Some of 2O18’s most memorable popculture moments are tied to it. Revisit Timothée Chalamet manhandling a peach in Call Me By
Your Name. Google Beyoncé and Jay-Z lying in apparent post-coital heat for their OTR II tour promo. And let’s not forget Rihanna in a bustier and garter belts for the launch of her lingerie line Savage x Fenty. Or Ariana Grande licking a lollipop while eyeing boyfriend Pete Davidson like he’s a 6’2” snack, causing the internet to coin the term ‘Big Dick Energy’ (Davidson apparently has it).
This year has given us a multitude of heavy topics to sober the mood – data breaches, pay gaps, sex crimes, environmental tragedies – but you can’t deny that sex (a healthy antidote to the angst instigated by the above?) is on our collective brain. Maybe because many stopped having it: there’s been a 14% decline in sexual activity in adults over the past ten years. The problem? Mostly it’s our smartphones. It’s hard to feel the urge to get it on when you’ve been binge-scrolling cute cats, yet fashion is making the case for you to do just that.
Even Instagram is revealing a changing tide. See Courrèges art director Lolita Jacobs’ much-reposted wedding to creative director Jean-Baptiste Talbourdet-Napoleone. Rather than wear a gown, she chose the tiniest shirt dress known to woman. It was Jane-Birkin-circa1968 short. It was a moment. ‘Only the French can get away with this dress,’ one commenter said. But the Brits are getting in on it, too – see Alexa Chung’s barely-there shorts at the London Pride parade this summer, or influencers Susie Bubble, Tamu McPherson and Camille Charrière’s increasing penchant for clothing that reveals, rather than swathes. ‘I think the wellness movement has a lot to do with it,’ says McPherson. ‘People are taking care of their bodies and feeling great about them.’
How to wear sexy fashion? Dress against type. If you go short, wear flats or trainers. If you’re doing sheer, try an opaque under-layer that offers just the right amount of coverage. The cool is in the contrast. ‘McQueen, Balmain and Saint Laurent are great at designing fitted blazers – a great choice for someone who doesn’t want too much flesh on display,’ says Petersson.

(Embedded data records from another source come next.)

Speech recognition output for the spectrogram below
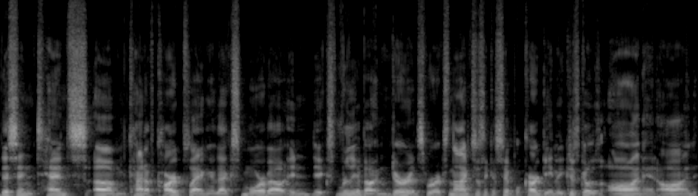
this intense um, kind of card playing that's more about, it's really about endurance, where it's not just like a simple card game. It just goes on and on,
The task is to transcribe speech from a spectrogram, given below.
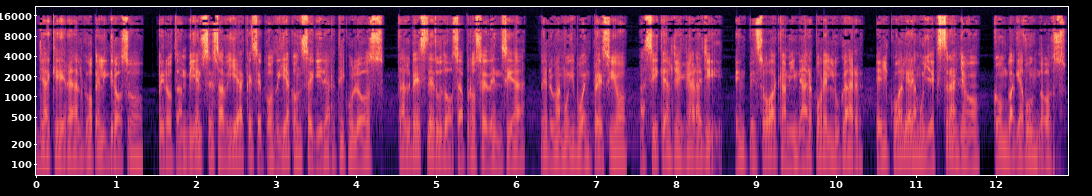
ya que era algo peligroso, pero también se sabía que se podía conseguir artículos, tal vez de dudosa procedencia, pero a muy buen precio, así que al llegar allí, empezó a caminar por el lugar, el cual era muy extraño, con vagabundos,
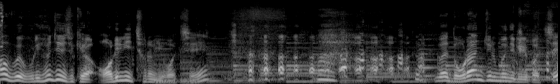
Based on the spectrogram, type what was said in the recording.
아 왜 우리 현진이 저렇게 어린이처럼 입었지? 아, 그왜 노란 줄무늬를 입었지?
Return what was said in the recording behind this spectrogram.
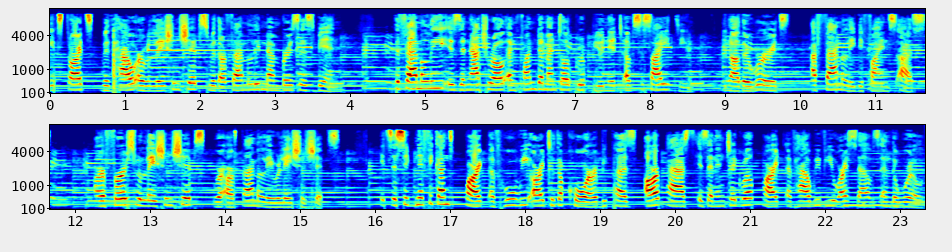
It starts with how our relationships with our family members has been. The family is the natural and fundamental group unit of society. In other words, a family defines us. Our first relationships were our family relationships. It's a significant part of who we are to the core because our past is an integral part of how we view ourselves and the world.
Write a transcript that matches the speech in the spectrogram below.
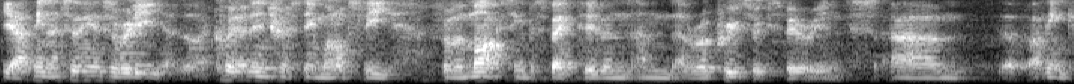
Yeah, I think that's I think that's a really uh, quite an interesting one. Obviously, from a marketing perspective and, and a recruiter experience, um, I think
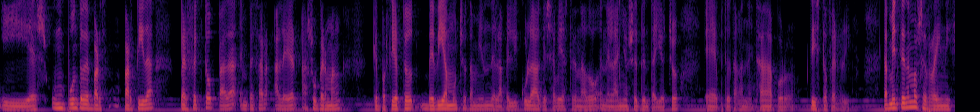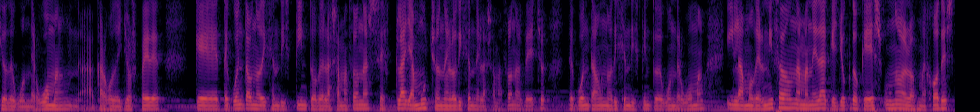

So is the age of modest dressing over? Hardly. The autumn runways were still rife with the long and roomy. But for those days when you want to switch things up a little and embrace your inner bombshell, you’ll certainly have plenty to choose from.
“HOW to WEAR SEXY FASHION? DRESS AGAINST TYPE. THE COOL is IN THE CONTRAST”
MODEST, ME? The Leggy Black Dressmakes a comeback, on the catwalkand off DARE TO BARE Alberta Ferretti and Ashley Williams’ sheer shirts make clever layering pieces. Wear under a tuxedo jacket for eveningPOWER OF TWOThe classic pairing of redand black remains – it’s the styling that’schanged
COLD SHOULDER For a more subtle way to show skin,look to the half sleeves at Isabel Marant and halter dresses atDavid Koma LIGHT AS RAIN The classic trench coat gets a slick, provocative rework in the hands of David Koma and Tibi
THE MASTER Saint Laurent hasalways been synonymous withsex, and that legacy lives on under AnthonyVaccarello GO GRAPHIC ChristopherKane’s orgasmic lovers epitomise themood